WHAT IS BEING ASKED: Without any of their pictures, return all of the records exactly.

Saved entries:
---

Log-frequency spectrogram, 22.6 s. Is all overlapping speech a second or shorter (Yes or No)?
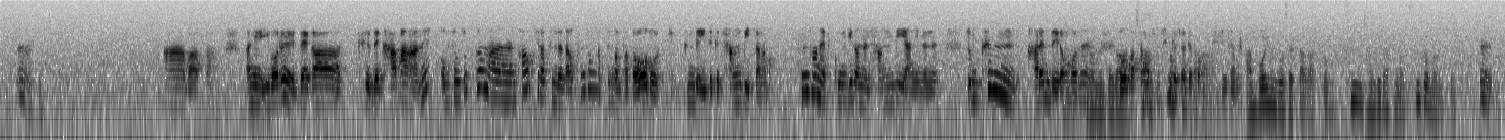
No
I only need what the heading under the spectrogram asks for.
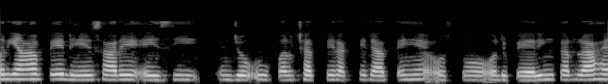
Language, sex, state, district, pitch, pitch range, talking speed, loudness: Hindi, female, Haryana, Charkhi Dadri, 215 Hz, 210-225 Hz, 175 wpm, -18 LUFS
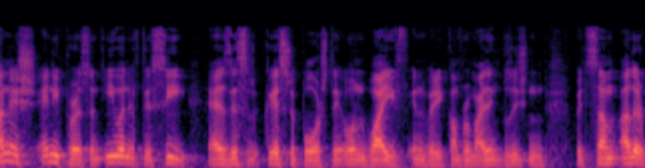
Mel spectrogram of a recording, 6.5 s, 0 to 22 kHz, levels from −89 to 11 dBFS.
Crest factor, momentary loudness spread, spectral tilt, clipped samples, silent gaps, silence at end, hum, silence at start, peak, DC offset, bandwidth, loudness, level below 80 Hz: 18 dB; 8 LU; -6 dB/octave; under 0.1%; none; 0 s; none; 0 s; -6 dBFS; under 0.1%; 11.5 kHz; -25 LUFS; -58 dBFS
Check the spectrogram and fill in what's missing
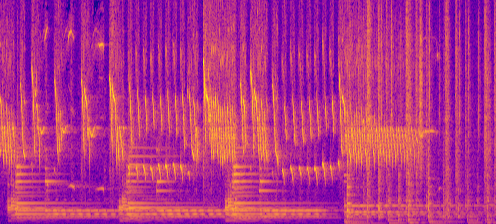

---

ANSWER BOX:
Log-frequency spectrogram, 22.6 s. Is all overlapping speech a second or shorter (Yes or No)?
No
I only need what the heading under the spectrogram asks for.
Language, sex, state, district, pitch, pitch range, talking speed, loudness: Hindi, female, Haryana, Charkhi Dadri, 215 Hz, 210-225 Hz, 175 wpm, -18 LUFS
Mel spectrogram of a recording, 6.5 s, 0 to 22 kHz, levels from −89 to 11 dBFS.
Crest factor, momentary loudness spread, spectral tilt, clipped samples, silent gaps, silence at end, hum, silence at start, peak, DC offset, bandwidth, loudness, level below 80 Hz: 18 dB; 8 LU; -6 dB/octave; under 0.1%; none; 0 s; none; 0 s; -6 dBFS; under 0.1%; 11.5 kHz; -25 LUFS; -58 dBFS
Check the spectrogram and fill in what's missing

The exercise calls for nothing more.